Free Syrian Army fighters run to take cover from fire from regime forces in the Seif El Dawla neighborhood of Aleppo, Syria, August 24, 2012.
Buildings that were damaged after an exchange of fire between Free Syrian Army fighters with regime forces in the Seif El Dawla neighborhood Aleppo.
A Free Syrian Army fighter runs to take cover from fire from regime forces in Seif El Dawla, August 24, 2012.
A Syrian man takes refuge at the Bab Al-Salameh border crossing in Azaz, August 23, 2012. Thousands of Syrians who have been displaced are struggling to find safe shelter while shelling and airstrikes continue.
A Syrian girl who fled her home with her family due to fighting in Syria sleeps by her family's belongings at the Bab Al-Salameh border crossing in Azaz, in hopes of entering one of the refugee camps in Turkey, August 23, 2012.
Members of the Free Syrian Army clash with Syrian army soldiers in Aleppo's Saif al-Dawla district, August 22, 2012.
Sunni gunmen sit on a street where clashes erupted between supporters and opponents of the Syrian regime in Tripoli, Lebanon, Aug. 22, 2012.
Members of the Free Syrian Army take cover inside a house during clashes with Syrian army soldiers in Aleppo's Saif al-Dawla district, August 22, 2012.
Children play on a swing in the center of Aleppo city, August 22, 2012.
A Syrian rebel fighter stands guard in Saif al-Dawla district of Aleppo city, August 22, 2012.
Fawaz Gerges, a Middle East expert with the London School of Economics, believes President Assad will fight to the bitter end.
“All the indicators seem to clearly show that he is hunkering down for the long haul," he said. “Not only he does not believe that he will meet the same fate as the Libyan president, Assad and his supporters and his regional allies, particularly Iran, believe that he has the momentum, he can still defeat the opposition. Barring an international military intervention, Assad will be able to survive for a long time.”

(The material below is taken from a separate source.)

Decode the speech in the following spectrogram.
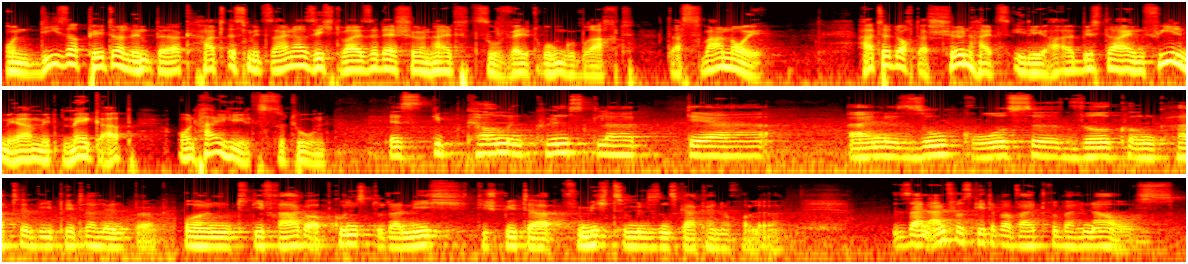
Und dieser Peter Lindberg hat es mit seiner Sichtweise der Schönheit zu Weltruhm gebracht. Das war neu. Hatte doch das Schönheitsideal bis dahin viel mehr mit Make-up und High Heels zu tun. Es gibt kaum einen Künstler, der eine so große Wirkung hatte wie Peter Lindbergh. Und die Frage, ob Kunst oder nicht, die spielt da für mich zumindest gar keine Rolle. Sein Einfluss geht aber weit darüber hinaus.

Former U.S. Ambassador to the United Nations John Bolton sees another possible way out for Mr. Assad.
“You can make an argument that it’s more humanitarian, it would save more lives and cause less economic chaos for Syria, to allow Assad and his family to escape, to take some of their money with them in order to end the conflict sooner," Bolton said. “But who can guarantee security for Assad? If he doesn’t feel that he can get such a guarantee, he may well conclude he might as well fight right to the end. That certainly appears to be what he and his regime are doing right now.”